Team Group started out with a cool idea but stumbled at every step along the way. The Cardea Liquid is like when you leave your house to go somewhere a few miles away and hit every stop light along the way and then breakdown in the store parking lot.[img]11[/img]
The tin thermal pad Team Group chose for the Cardea Liquid doesn't allow the controller to transfer heat to the liquid. Even if the heat could reach the liquid, we don't see this cooling method as anything more than a gimmick. The liquid, if attached to the controller, would pull heat away from the controller but then it doesn't have any way to remove it. If the liquid was able to boil at less than 80 degrees Celsius, it would have been a neat visual show for but we were never able to boil the fluid in our testing.[img]14[/img]
Our sample shipped from Taiwan to North America, but the package didn't have any visible damage. Maybe Team Group sent us a damaged drive or maybe the cooler has an issue with cracking that will affect every drive sold.
In a typical consumer system, the M.2 SSD sits between the first and second PCIe slots just under the video card, or further down on the motherboard. If you've ever ruined a system from a leaky liquid cooling setup, you know the frustration involved. Possibly ruining a motherboard, video card, or both would be an expensive mistake. I highly doubt most users would risk putting a Cardea Liquid in a system to tempt fate. This drive will never see the inside of my computer.
The Bottom Line

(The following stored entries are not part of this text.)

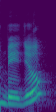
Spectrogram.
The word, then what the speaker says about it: bello: Guys, double L is pronounced as J. In Spanish, it is pronounced as bello.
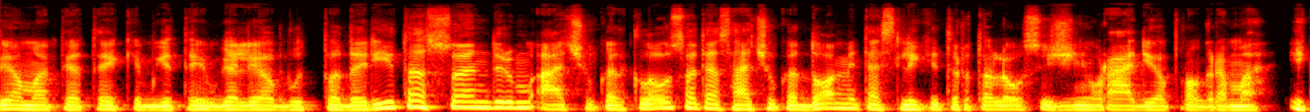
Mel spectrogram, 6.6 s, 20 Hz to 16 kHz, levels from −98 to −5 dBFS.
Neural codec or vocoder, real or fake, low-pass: none; real; 14.4 kHz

The Team Group Cardea Liquid just piles on with one issue after the other. The cooler is doesn't actually make contact with what you want cooled and the plastic case may have issues with cracking.